## Dataset extract
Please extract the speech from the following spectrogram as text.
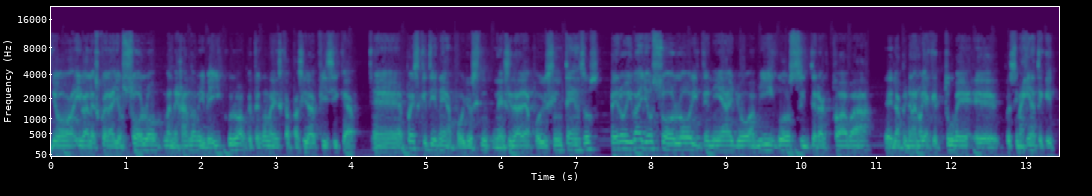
yo iba a la escuela yo solo, manejando mi vehículo, aunque tengo una discapacidad física, eh, pues que tiene apoyos, necesidad de apoyos intensos, pero iba yo solo y tenía yo amigos, interactuaba. Eh, la primera novia que tuve, pues imagínate que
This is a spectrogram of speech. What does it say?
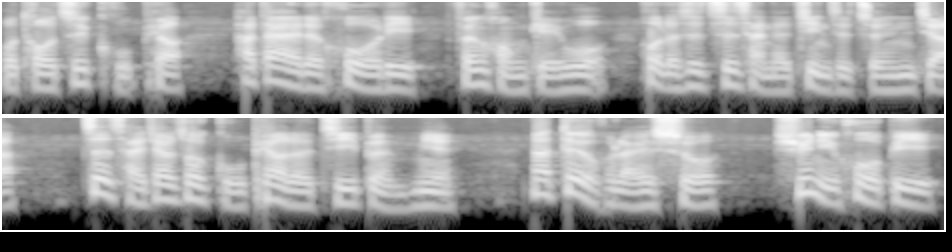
我投资股票，它带来的获利分红给我，或者是资产的净值增加。这才叫做股票的基本面。那对我来说，虚拟货币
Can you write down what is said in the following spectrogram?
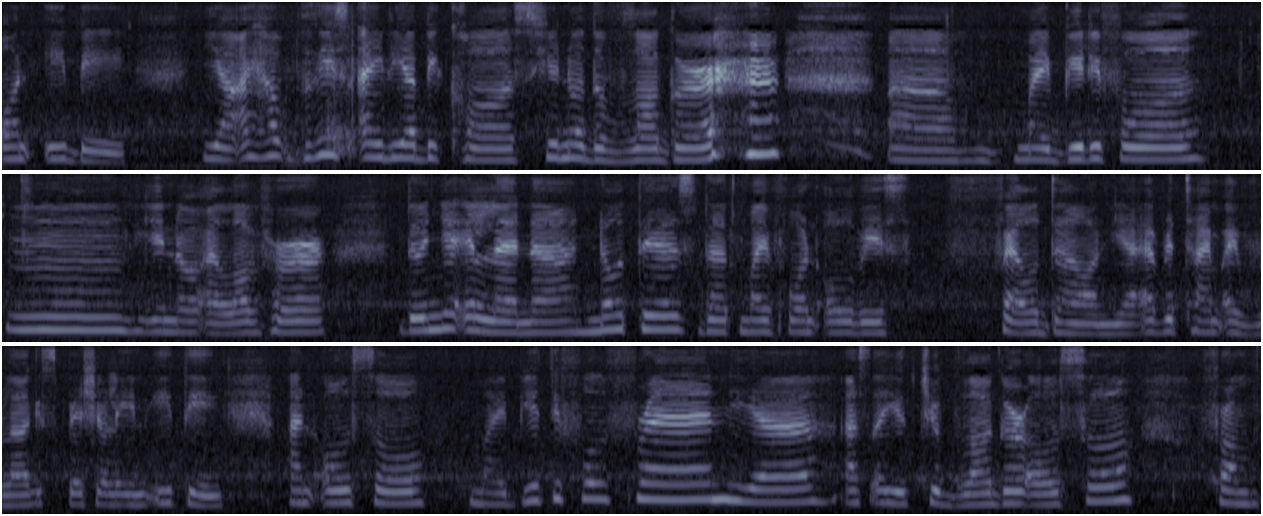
on eBay. Yeah, I have this idea because you know the vlogger, uh, my beautiful, mm, you know I love her, Doña Elena noticed that my phone always fell down. Yeah, every time I vlog, especially in eating, and also my beautiful friend, yeah, as a YouTube vlogger also from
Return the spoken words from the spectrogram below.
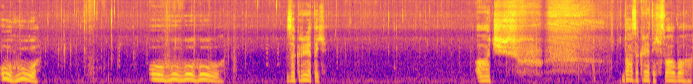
Ого. Ого-го-го. Закритий. А, ч... Да, закритий, слава Богу.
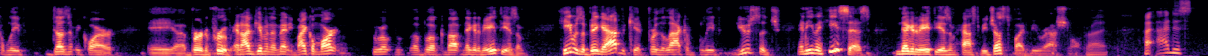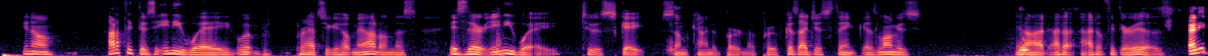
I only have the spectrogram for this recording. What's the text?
I believe doesn't require a uh, burden of proof, and I've given them many. Michael Martin who wrote a book about negative atheism, he was a big advocate for the lack of belief usage. And even he says negative atheism has to be justified to be rational. Right. I, I just, you know, I don't think there's any way, perhaps you could help me out on this. Is there any way to escape some kind of burden of proof? Because I just think as long as, nope. I, I, don't, I don't think there is. Any,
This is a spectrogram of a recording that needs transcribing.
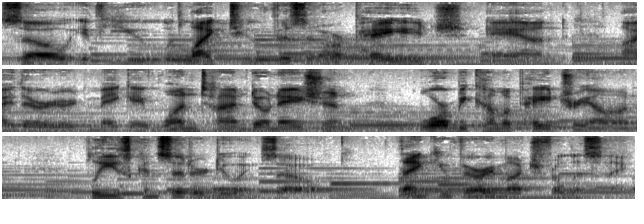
So if you would like to visit our page and either make a one time donation or become a Patreon, please consider doing so. Thank you very much for listening.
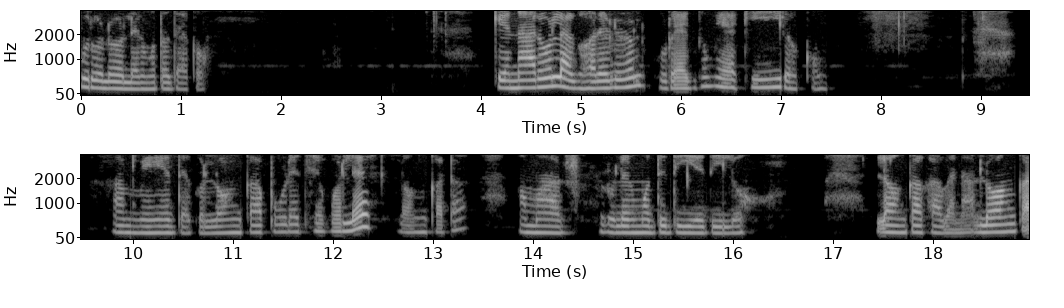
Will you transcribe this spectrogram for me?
পুরো রোলের মতো দেখো। কেনা রোল আর ঘরের রোল পুরো একদম একই রকম। আর মেয়ে দেখো লঙ্কা পড়েছে বলে লঙ্কাটা আমার রোলের মধ্যে দিয়ে দিল। লঙ্কা খাবে না। লঙ্কা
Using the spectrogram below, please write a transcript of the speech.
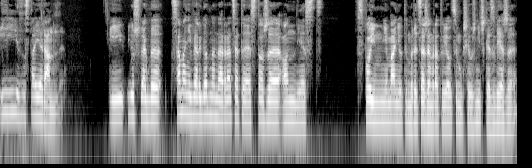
i zostaje ranny. I już jakby sama niewiarygodna narracja to jest to, że on jest w swoim mniemaniu tym rycerzem ratującym księżniczkę z wieży.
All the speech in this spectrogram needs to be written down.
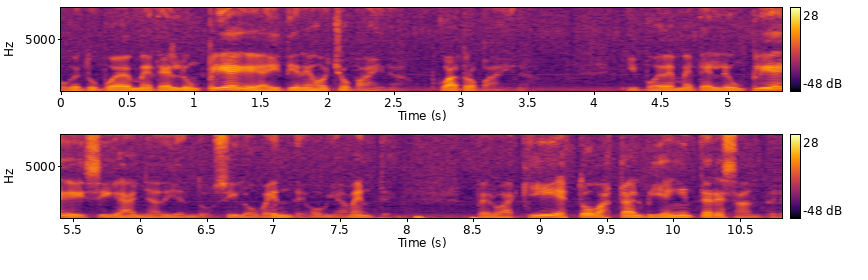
Porque tú puedes meterle un pliegue y ahí tienes ocho páginas, cuatro páginas. Y puedes meterle un pliegue y sigues añadiendo, si lo vendes, obviamente. Pero aquí esto va a estar bien interesante.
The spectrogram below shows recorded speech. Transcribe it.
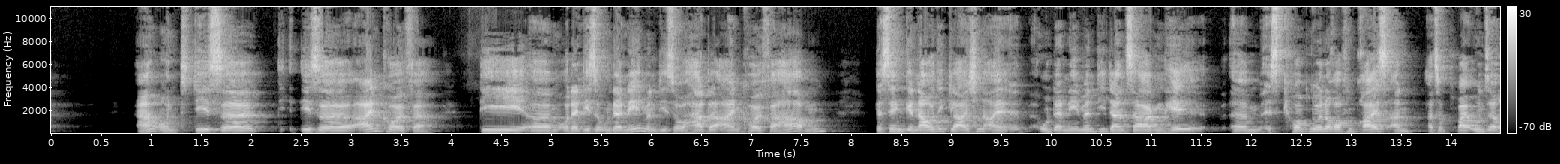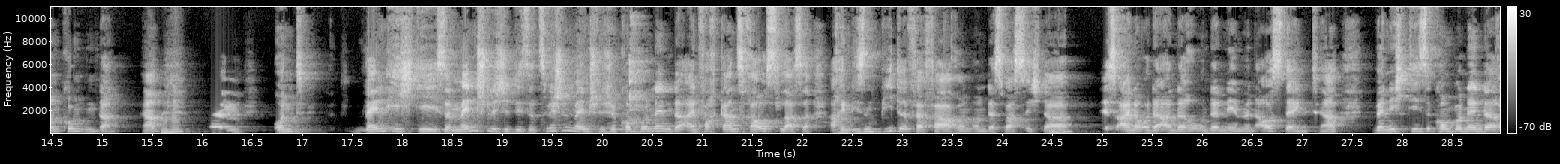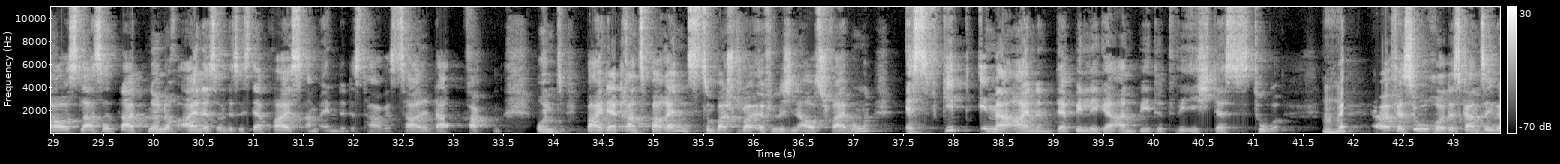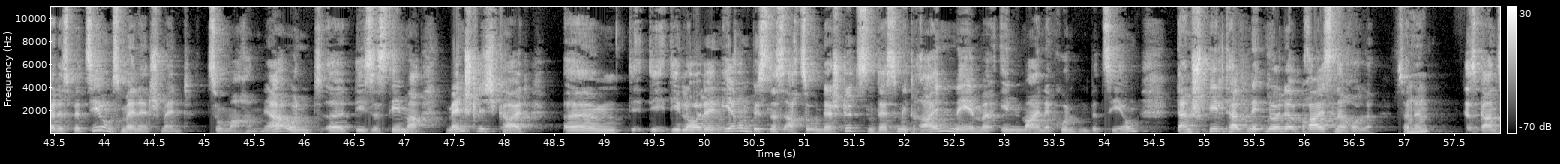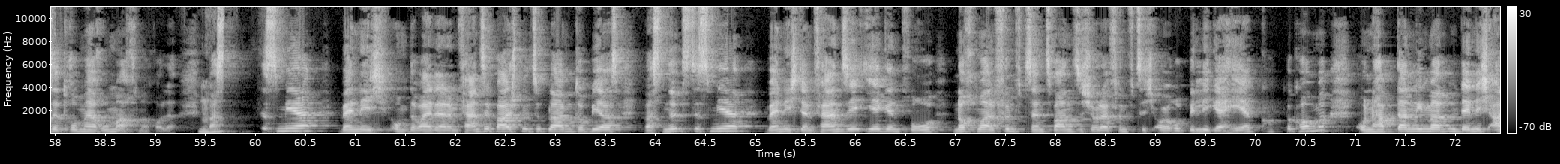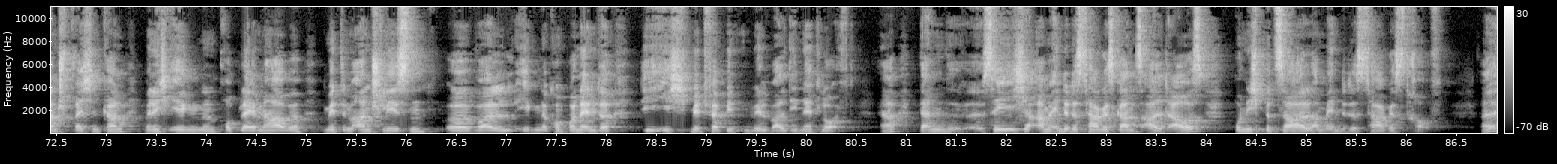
Ja, und diese, diese Einkäufer, die ähm, oder diese Unternehmen, die so harte Einkäufer haben, das sind genau die gleichen Ein Unternehmen, die dann sagen, hey, ähm, es kommt nur noch auf den Preis an, also bei unseren Kunden dann. Ja? Mhm. Ähm, und wenn ich diese menschliche, diese zwischenmenschliche Komponente einfach ganz rauslasse, auch in diesen Bieteverfahren und das, was sich da mhm. Das eine oder andere Unternehmen ausdenkt, ja, wenn ich diese Komponente rauslasse, bleibt nur noch eines und das ist der Preis am Ende des Tages, Zahlen, Daten, Fakten. Und bei der Transparenz, zum Beispiel bei öffentlichen Ausschreibungen, es gibt immer einen, der billiger anbietet, wie ich das tue. Mhm. Wenn ich aber versuche, das Ganze über das Beziehungsmanagement zu machen, ja, und äh, dieses Thema Menschlichkeit, ähm, die, die Leute in ihrem Business auch zu unterstützen, das mit reinnehme in meine Kundenbeziehung, dann spielt halt nicht nur der Preis eine Rolle, sondern mhm. das Ganze drumherum auch eine Rolle. Mhm. Was es mir, wenn ich, um bei deinem Fernsehbeispiel zu bleiben, Tobias, was nützt es mir, wenn ich den Fernseher irgendwo nochmal 15, 20 oder 50 Euro billiger herbekomme und habe dann niemanden, den ich ansprechen kann, wenn ich irgendein Problem habe mit dem Anschließen, äh, weil irgendeine Komponente, die ich mit verbinden will, weil die nicht läuft. Ja, dann äh, sehe ich am Ende des Tages ganz alt aus und ich bezahle am Ende des Tages drauf.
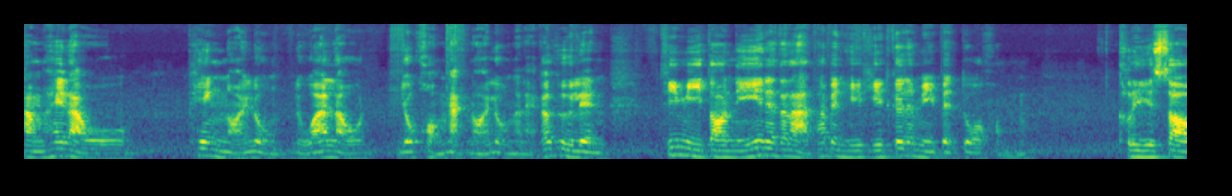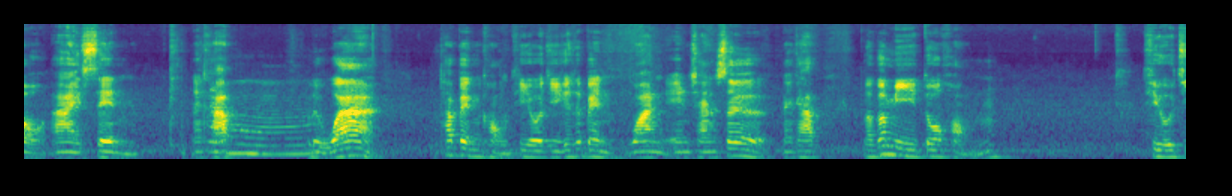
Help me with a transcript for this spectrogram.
ทำให้เราเพ่งน้อยลง หรือว่าเรายกของหนักน้อยลงนั่นแหละก็คือเลนส์ที่มีตอนนี้ในตลาดถ้าเป็นฮีทฮิตก็จะมีเป็นตัวของ c l e s o l i s e n นะครับอ๋อหรือว่าถ้าเป็นของ TOG ก็จะเป็น One Enchancer นะครับ แล้วก็มีตัวของ TOG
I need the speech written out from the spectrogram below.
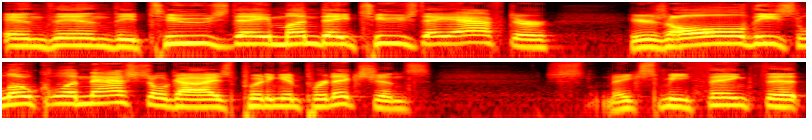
and then the Tuesday, Monday, Tuesday after, here's all these local and national guys putting in predictions. Just makes me think that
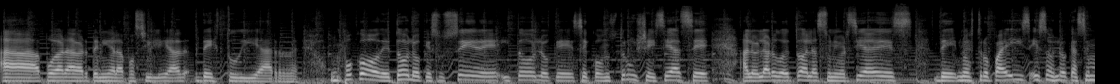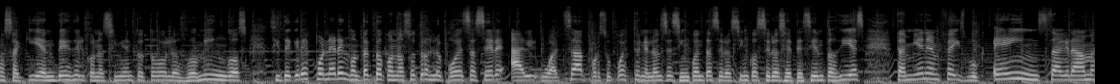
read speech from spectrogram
a poder haber tenido la posibilidad de estudiar. Un poco de todo lo que sucede y todo lo que se construye y se hace a lo largo de todas las universidades de nuestro país. Eso es lo que hacemos aquí en Desde el Conocimiento todos los domingos. Si te querés poner en contacto con nosotros, lo podés hacer al WhatsApp, por supuesto, en el 11 50 05 0710. También en Facebook e Instagram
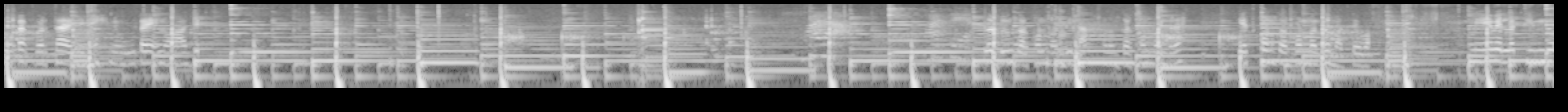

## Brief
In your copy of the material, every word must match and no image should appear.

## Answer
Please extract the speech from the following spectrogram as text.
yo iba a la escuela yo solo, manejando mi vehículo, aunque tengo una discapacidad física, eh, pues que tiene apoyos, necesidad de apoyos intensos, pero iba yo solo y tenía yo amigos, interactuaba. Eh, la primera novia que tuve, pues imagínate que
This is a spectrogram of speech. What does it say?
我投资股票，它带来的获利分红给我，或者是资产的净值增加。这才叫做股票的基本面。那对我来说，虚拟货币
Can you write down what is said in the following spectrogram?
on eBay. Yeah, I have this idea because you know the vlogger, uh, my beautiful, mm, you know I love her, Doña Elena noticed that my phone always fell down. Yeah, every time I vlog, especially in eating, and also my beautiful friend, yeah, as a YouTube vlogger also from
Return the spoken words from the spectrogram below.
Ого. Ого-го-го. Закритий. А, ч... Да, закритий, слава Богу.
I only have the spectrogram for this recording. What's the text?
I believe doesn't require a uh, burden of proof, and I've given them many. Michael Martin who wrote a book about negative atheism, he was a big advocate for the lack of belief usage. And even he says negative atheism has to be justified to be rational. Right. I, I just, you know, I don't think there's any way, perhaps you could help me out on this. Is there any way to escape some kind of burden of proof? Because I just think as long as, nope. I, I, don't, I don't think there is. Any,
This is a spectrogram of a recording that needs transcribing.
So if you would like to visit our page and either make a one time donation or become a Patreon, please consider doing so. Thank you very much for listening.
Will you transcribe this spectrogram for me?
পুরো রোলের মতো দেখো। কেনা রোল আর ঘরের রোল পুরো একদম একই রকম। আর মেয়ে দেখো লঙ্কা পড়েছে বলে লঙ্কাটা আমার রোলের মধ্যে দিয়ে দিল। লঙ্কা খাবে না। লঙ্কা
Using the spectrogram below, please write a transcript of the speech.
i zostaje ranny. I już jakby sama niewiarygodna narracja to jest to, że on jest w swoim mniemaniu tym rycerzem ratującym księżniczkę z wieży.
All the speech in this spectrogram needs to be written down.
Porque tú puedes meterle un pliegue y ahí tienes ocho páginas, cuatro páginas. Y puedes meterle un pliegue y sigues añadiendo, si lo vendes, obviamente. Pero aquí esto va a estar bien interesante.
The spectrogram below shows recorded speech. Transcribe it.
Ja, und diese, diese Einkäufer, die ähm, oder diese Unternehmen, die so harte Einkäufer haben, das sind genau die gleichen Ein Unternehmen, die dann sagen, hey, ähm, es kommt nur noch auf den Preis an, also bei unseren Kunden dann. Ja? Mhm. Ähm, und wenn ich diese menschliche, diese zwischenmenschliche Komponente einfach ganz rauslasse, auch in diesen Bieteverfahren und das, was sich da mhm. Das eine oder andere Unternehmen ausdenkt, ja, wenn ich diese Komponente rauslasse, bleibt nur noch eines und das ist der Preis am Ende des Tages, Zahlen, Daten, Fakten. Und bei der Transparenz, zum Beispiel bei öffentlichen Ausschreibungen, es gibt immer einen, der billiger anbietet, wie ich das tue. Mhm. Wenn ich aber versuche, das Ganze über das Beziehungsmanagement zu machen, ja, und äh, dieses Thema Menschlichkeit, ähm, die, die Leute in ihrem Business auch zu unterstützen, das mit reinnehme in meine Kundenbeziehung, dann spielt halt nicht nur der Preis eine Rolle, sondern mhm. das Ganze drumherum auch eine Rolle. Mhm. Was es mir, wenn ich, um bei deinem Fernsehbeispiel zu bleiben, Tobias, was nützt es mir, wenn ich den Fernseher irgendwo nochmal 15, 20 oder 50 Euro billiger herbekomme und habe dann niemanden, den ich ansprechen kann, wenn ich irgendein Problem habe mit dem Anschließen, äh, weil irgendeine Komponente, die ich mit verbinden will, weil die nicht läuft. Ja, dann äh, sehe ich am Ende des Tages ganz alt aus und ich bezahle am Ende des Tages drauf.
Help me with a transcript for this spectrogram.
ทำให้เราเพ่งน้อยลง หรือว่าเรายกของหนักน้อยลงนั่นแหละก็คือเลนส์ที่มีตอนนี้ในตลาดถ้าเป็นฮีทฮิตก็จะมีเป็นตัวของ c l e s o l i s e n นะครับอ๋อหรือว่าถ้าเป็นของ TOG ก็จะเป็น One Enchancer นะครับ แล้วก็มีตัวของ TOG
I need the speech written out from the spectrogram below.
and then the Tuesday, Monday, Tuesday after, here's all these local and national guys putting in predictions. Just makes me think that
read speech from spectrogram
a poder haber tenido la posibilidad de estudiar. Un poco de todo lo que sucede y todo lo que se construye y se hace a lo largo de todas las universidades de nuestro país. Eso es lo que hacemos aquí en Desde el Conocimiento todos los domingos. Si te querés poner en contacto con nosotros, lo podés hacer al WhatsApp, por supuesto, en el 11 50 05 0710. También en Facebook e Instagram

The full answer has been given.